It is the first standard for chromium-6, also known as hexavalent chromium, in the nation.
Acknowledging that there was more to the decision than just public health, CDPH Director Dr. Ron Chapman said, “The drinking water standard for hexavalent chromium of 10 parts per billion will protect public health while taking into consideration economic and technical feasibility as required by law.”
The CDPH calculated that it would cost public water treatment systems $156 million to implement it.
Environmentalists took issue with multiple aspects of Chapman’s statement. “A 10-parts-per-billion standard is certainly better than nothing,” said Environmental Working Group Director Renee Sharp. “But when you know that the standard is not truly protecting the public from cancer and other health impacts, it doesn't feel like a victory.”
Natural Resources Defense Council attorney Avinash Kar said, “The department both inflated water treatment costs and underestimated the benefits of a stronger standard to justify its proposal. Politics and special interests shouldn’t be able to interfere with and delay the process of setting public health standards for dangerous chemicals in drinking water.”
The decision affirms a proposal by the department last August to allow 10 parts per billion (ppb) of the chemical made famous by the movie Erin Brockovich in 2000, although CalEPA suggested a goal in 2011 of 0.02 ppb. The department received 18,000 comments on the proposed regulation, which it will now send to the Office of Administrative Law (OAL) for final procedural approval.

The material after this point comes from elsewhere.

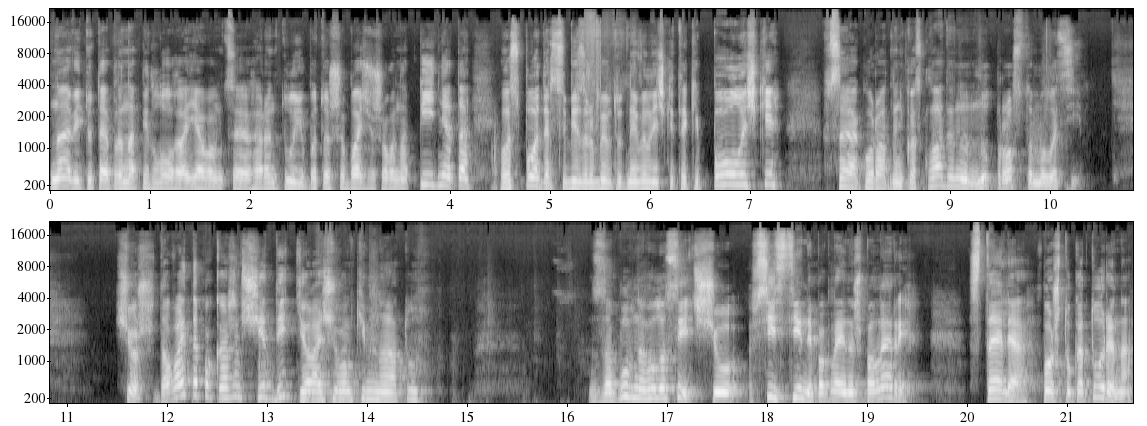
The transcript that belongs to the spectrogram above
навіть утеплена підлога, я вам це гарантую, бо то, що бачу, що вона піднята. Господар собі зробив тут невеличкі такі полочки. Все акуратненько складено, ну просто молодці. Що ж, давайте покажемо ще дитячу вам кімнату. Забув наголосити, що всі стіни поклеєні шпалери, стеля поштукатурена,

There is some evidence that chromium-6 can damage DNA. Other studies have linked it to male reproductive harm, liver toxicity and blood disorders. The chemical is on California’s Prop. 65 list of substances known to cause cancer and reproductive harm. It has long been considered dangerous if inhaled and in 2007 the federal government determined that it’s not OK to eat it either.
Chromium-6 was found in the drinking water of at least 500 California communities in 51 of the state’s 58 counties between 2000 and 2004. Trace amounts are known to cause cancer but the state refused for years to set a standard until CalEPA made its recommendation.
Erin Brockovich chronicled the experience of residents in the small town of Hinckley, California, who were exposed to chromium-6 when Pacific Gas & Electric (PG&E) used it to prevent rust in water towers. The water seeped into the groundwater and caused health problems that included bronchitis, asthma and lung cancer. PG&E settled with Hinckley residents in 1996 for $333 million.
The regulation, which will be reviewed every five years, is slated to take effect on July 1.